Assuming there are three time slices in a day (to simplify, later you can extend it to 48) I came up with the following model:

States

1. $S_\text{time} = \{t_1, t_2, t_3\}$, the time steps in a day
2. $S_\text{rec}$ = {Rec1, Rec2}, this is the recorder.
3. $S_\text{record_time_left} = \{0,1,2,3\}$ (time slices).
4. $S_\text{schema}$, all possible schemas, a subset of: $\{(t_1: 1), (t_1: 2), (t_1: 3), (t_2: 1), (t_2: 2), (t_3,1) \}$, where each tuple $(t_i, n)$ is a requested recording starting at $t_i$ with a duration of $n$.

The final state would be:

$$S = S_\text{time} \times S_\text{rec} \times S_\text{record_time_left} \times S_\text{schema}$$

This gives me, for this problem, $|S|=3 \cdot 2 \cdot 4 \cdot 64 = 1536$ states.

Note that the channel number where to record from is also important, but for simplicity I leave this out.

Actions

Actions are: $a=( (Rec_1,t_{r1},n_1), (Rec_2,t_{r2},n_2) )$ where $Rec_k$ refers to recorder $k$, recording the program that started at $t_k$ with a duration of $n_k$.

Reward

$R(s)$: the sum of time recorded by all recorded in the current state (with timestamp $t_\text{time}$). If Rec1 is recording nothing, and Rec2 has record_time_left=2 then the reward would be $0+1=1$ since in the current state it will only record 1 time step.

Transitions function

The transitions function $P(s’|s,a)$ should now be defined with the following specifications:

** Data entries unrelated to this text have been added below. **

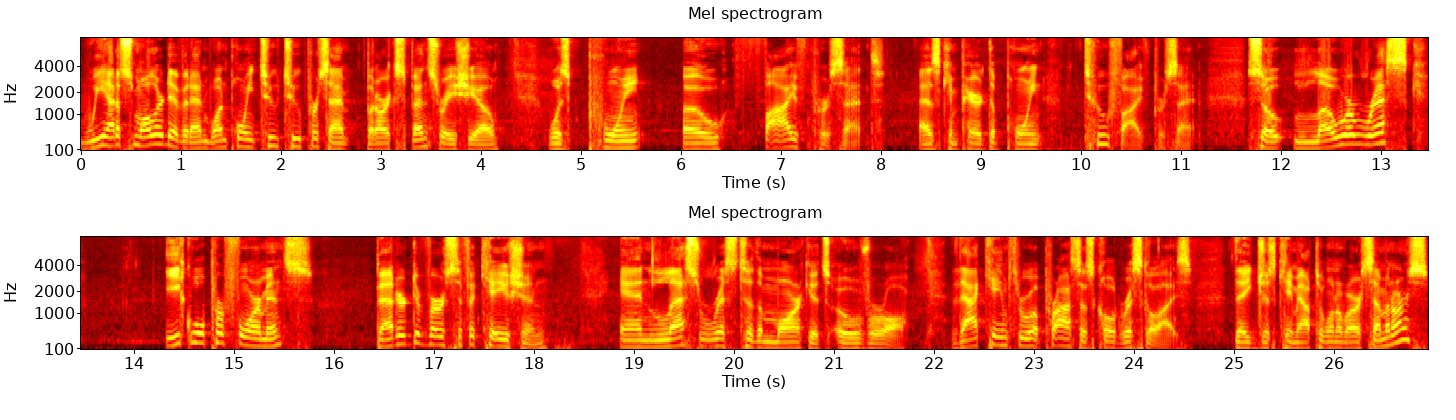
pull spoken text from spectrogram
we had a smaller dividend 1.22% but our expense ratio was 0.05% as compared to 0.25%. So lower risk, equal performance, better diversification, and less risk to the markets overall. That came through a process called Riskalyze. They just came out to one of our seminars.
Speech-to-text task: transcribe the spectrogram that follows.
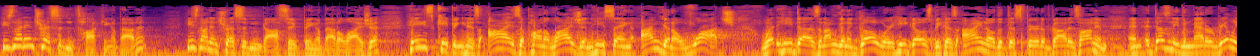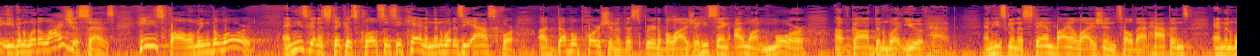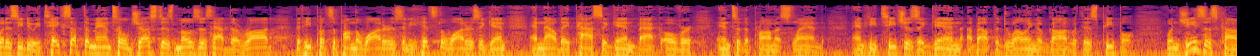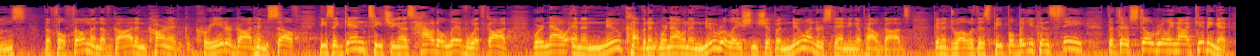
He's not interested in talking about it. He's not interested in gossiping about Elijah. He's keeping his eyes upon Elijah and he's saying, I'm going to watch what he does and I'm going to go where he goes because I know that the Spirit of God is on him. And it doesn't even matter really even what Elijah says. He's following the Lord. And he's going to stick as close as he can. And then what does he ask for? A double portion of the Spirit of Elijah. He's saying, I want more of God than what you have had and he's going to stand by Elijah until that happens. And then what does he do? He takes up the mantle just as Moses had the rod that he puts upon the waters, and he hits the waters again, and now they pass again back over into the promised land. And he teaches again about the dwelling of God with his people. When Jesus comes, the fulfillment of God incarnate, Creator God Himself, He's again teaching us how to live with God. We're now in a new covenant. We're now in a new relationship, a new understanding of how God's going to dwell with His people. But you can see that they're still really not getting it.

• The next state should have a time step higher (i.e. always from $t_i$ to $t_{i+1}$).
• The record_time_left should be reduced for both recorders (with 1 time unit).
• The schema should also be adapted such that it only contains whole programmed recordings, and no past (i.e. before $t_i$).
• And you probably will have to put some probability to have upcoming schedule changes, since the scheduled programming might be changed in the future.

Policy

The found policy should then give you the best action based on the time, state of the recorders (recording or not and for how long), and the requested recording schedule.

Other examples

There are quite some good lectures available on-line with nice examples, here I name just a few:

MDP Diagram

Finally, there are different ways of drawing an MDP diagram:

But the main thing is that you indicate the states as nodes, and transactions as edges with their probabilities, actions, and rewards.

• Side note, i had just read this portion of the figure 3.3 you referenced just yesterday (before reading this). To keep it somewhat finite, im assuming that at most shows start on the half hour, so a maximum of 48 timeslots more or less. And recordings are at least 30 minutes and no more than approx 6 hours (i assume, but i suppose you may just record a long amount of time say on thanksgiving or new years) – onaclov2000 Nov 17 '15 at 2:47
• I do not see clearly how this problem can be solved with an MDP. I changed the answer a bit. – agold Nov 17 '15 at 16:45
• I guess what got me thinking it might work was (in my mind) the similarity to having to schedule groups of elevators. I had read somewhere that was an MDP problem – onaclov2000 Nov 18 '15 at 16:34
• I had some time to rethink the problem, and came up with some model. – agold Nov 25 '15 at 20:28